** RECORD SET follows **
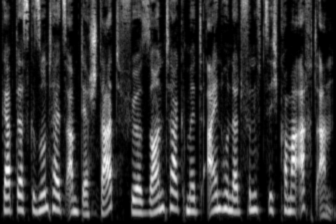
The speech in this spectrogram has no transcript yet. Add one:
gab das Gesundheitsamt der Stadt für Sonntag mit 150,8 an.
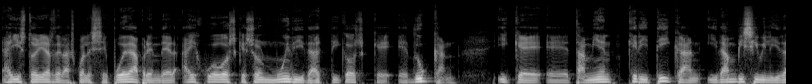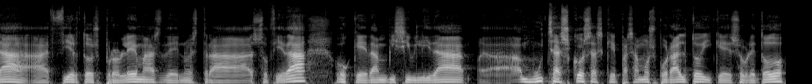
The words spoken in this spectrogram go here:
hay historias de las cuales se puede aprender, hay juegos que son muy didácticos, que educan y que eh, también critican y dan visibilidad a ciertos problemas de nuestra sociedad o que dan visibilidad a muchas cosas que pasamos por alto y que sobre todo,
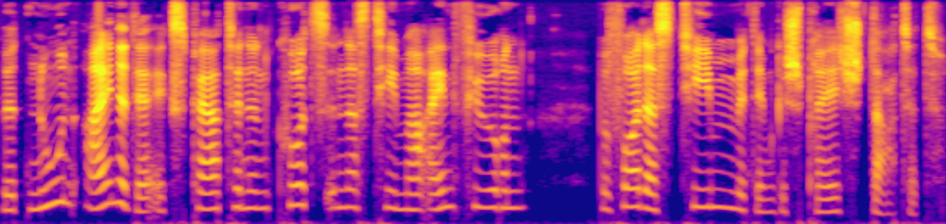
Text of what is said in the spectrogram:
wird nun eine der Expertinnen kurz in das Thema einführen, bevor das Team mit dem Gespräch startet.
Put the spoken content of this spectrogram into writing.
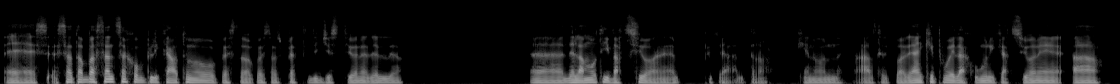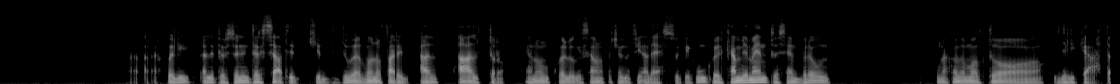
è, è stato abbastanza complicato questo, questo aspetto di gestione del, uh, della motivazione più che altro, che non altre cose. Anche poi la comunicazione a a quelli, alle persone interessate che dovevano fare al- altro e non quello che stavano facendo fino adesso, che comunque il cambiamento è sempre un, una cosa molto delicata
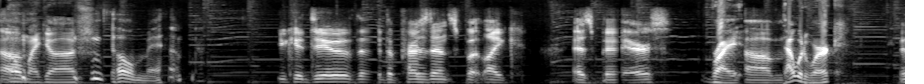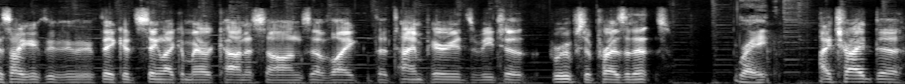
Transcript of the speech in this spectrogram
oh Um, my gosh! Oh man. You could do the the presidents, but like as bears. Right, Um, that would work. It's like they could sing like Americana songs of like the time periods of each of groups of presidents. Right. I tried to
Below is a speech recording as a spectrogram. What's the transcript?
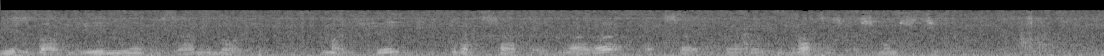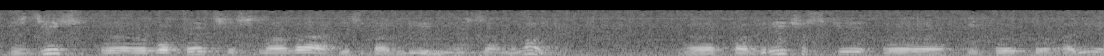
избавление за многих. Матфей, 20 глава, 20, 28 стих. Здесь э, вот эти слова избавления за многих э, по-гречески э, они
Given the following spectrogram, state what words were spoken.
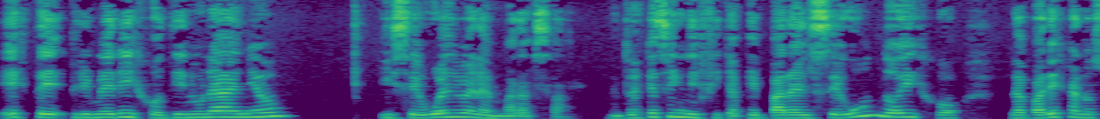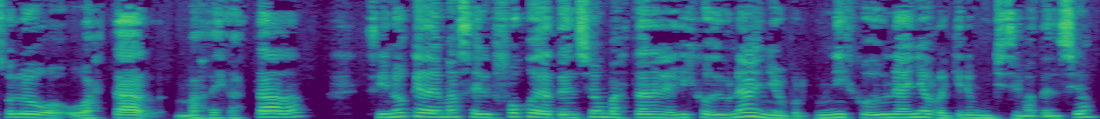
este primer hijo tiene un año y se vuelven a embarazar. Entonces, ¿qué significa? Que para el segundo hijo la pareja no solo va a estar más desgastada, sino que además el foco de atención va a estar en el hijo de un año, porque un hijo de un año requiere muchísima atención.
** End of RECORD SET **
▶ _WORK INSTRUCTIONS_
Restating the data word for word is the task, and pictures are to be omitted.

▶ _SOLUTION TO THIS PROBLEM_
The speech in this spectrogram has no transcript yet. Add one:
gab das Gesundheitsamt der Stadt für Sonntag mit 150,8 an.
The words spoken in this spectrogram go here:
hay historias de las cuales se puede aprender, hay juegos que son muy didácticos, que educan y que eh, también critican y dan visibilidad a ciertos problemas de nuestra sociedad o que dan visibilidad a muchas cosas que pasamos por alto y que sobre todo,
Text of what is said in the spectrogram:
wird nun eine der Expertinnen kurz in das Thema einführen, bevor das Team mit dem Gespräch startet.
Put the spoken content of this spectrogram into writing.
è, è stato abbastanza complicato questo, questo aspetto di gestione del, uh, della motivazione più che altro, che non altre cose. Anche poi la comunicazione a a quelli, alle persone interessate che dovevano fare al- altro e non quello che stavano facendo fino adesso, che comunque il cambiamento è sempre un, una cosa molto delicata
Transcript of the speech in this spectrogram
oh Um, my gosh! Oh man. You could do the the presidents, but like as bears. Right, Um, that would work. It's like they could sing like Americana songs of like the time periods of each of groups of presidents. Right. I tried to
Below is a speech recording as a spectrogram. What's the transcript?
избавление за многих. Матфей, 20 глава, 20, 28 стих. Здесь э, вот эти слова избавления за многих э, по-гречески э, они
Given the following spectrogram, state what words were spoken.
este primer hijo tiene un año y se vuelven a embarazar. Entonces, ¿qué significa? Que para el segundo hijo la pareja no solo va a estar más desgastada, sino que además el foco de atención va a estar en el hijo de un año, porque un hijo de un año requiere muchísima atención.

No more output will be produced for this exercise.